To form a corporation, one or more people, called “incorporators” need to submit articles of incorporation with the appropriate state department. There will likely be a fee associated with the filing. The incorporators must be at least 18 years old, as all states require the principals of a company that incorporates to be 18 years or older.
Filing fees vary by state. We gave a New York example earlier, so here’s a different one: In Nevada, the fee is based on the value of the total number of authorized shares stated in the Articles of Incorporation, starting at $75 and maxing out at $35,000 for the highest-valued companies.
The filing is all that’s required to incorporate, but after you’ve created it, the corporation will need to fulfill several responsibilities.
Incorporators must create and adopt corporation bylaws. They then must elect a board of directors, who oversee the company and elect company officers. At that point, the company must be sure to keep correct and complete records, per state and federal regulations.
To structure a company as an S-corp, owners go through the same process to create a C-corp and then elect to be taxed as an S-corp. To do this, all shareholders must sign and submit a Form 2553 to the IRS.
According to the IRS, S-corps must meet the following qualifications:
- Be a domestic corporation
- Have only allowable shareholders
- May be individuals, certain trusts and estates
- May not be partnerships, corporations or non-resident alien shareholders
- Have no more than 100 shareholders
- Have only one class of stock
- Not be an ineligible corporation (i.e. certain financial institutions, insurance companies and domestic international sales corporations)
Can I start a business without creating a corporation or an LLC?
Yes. You can start a sole proprietorship as a single owner, or a partnership with at least one other person.
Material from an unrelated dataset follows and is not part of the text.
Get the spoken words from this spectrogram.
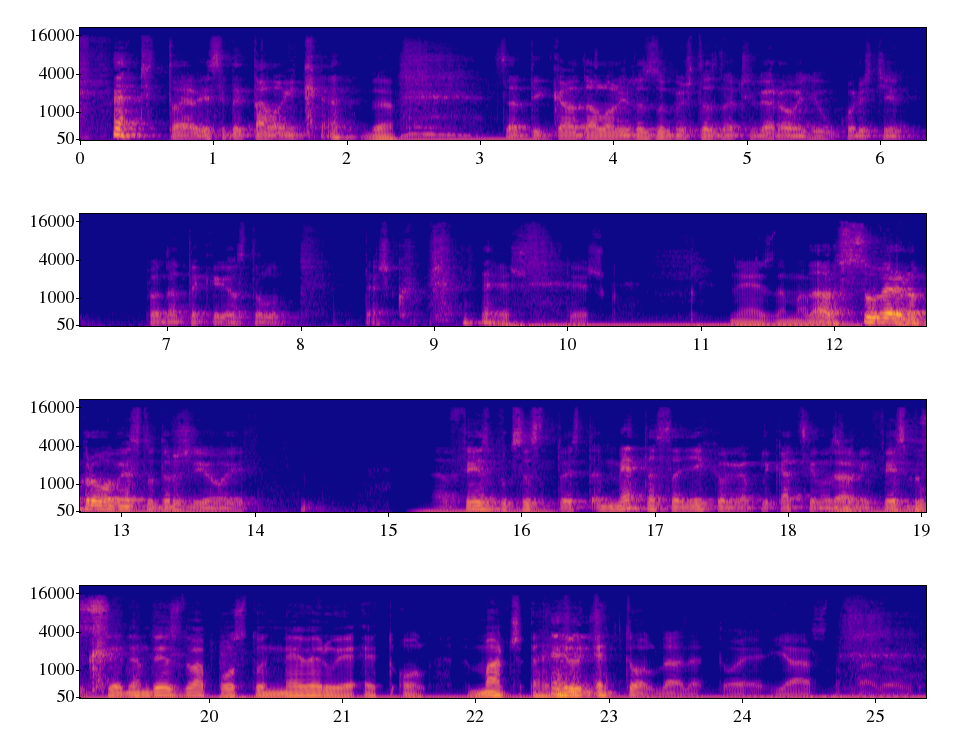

However, the sole proprietorship and partnership structures lack the limited liability protection provided by corporations and LLCs. There is no formal action you need to take to be taxed as a sole proprietorship or partnership, as the IRS considers them disregarded entities (entities not separate from its owner for tax purposes). Just be sure to follow any state and local licensing requirements, and file the correct forms at tax time.
Do I need licenses or permits to start my business?
Possibly. Almost every business — even home-based businesses — requires some sort of license or permit. There may be federal, state and local licensing and permit requirements you need to comply with to run your business.
Any required licensing or permits will depend on your industry and the location of your business. Here’s a checklist to review when licensing your small business.
How much will it cost to run and form a corporation?
It varies. State filing fees can vary widely. As we saw in our previous example with New York’s $125 filing fee and Nevada’s $35,000 maximum. Pricing will depend on the state in which you choose to incorporate. The corporation will also need to meet certain requirements that are likely to cost some amount; for example, hiring a lawyer to help draft bylaws, or recruiting a staff member to organize and maintain notes for every shareholder meeting. The corporation may need to hire an accountant to help file more complex tax forms, or create and submit its annual reports to the secretary of state, Kiely tells LendingTree. The total cost to create and maintain a corporation will depend on the cost of these elements in addition to any periodic registration, licensing and permit renewals.
Do I need an attorney to form a corporation?
You don’t need to hire an attorney, but it’s a very good idea, as forming a corporation with shareholders can be a complex process. You can complete an articles of incorporation file without the help of a lawyer, but it’s advisable to consult with a corporate attorney to identify and assist you in navigating the tax and legal requirements a corporation must abide by.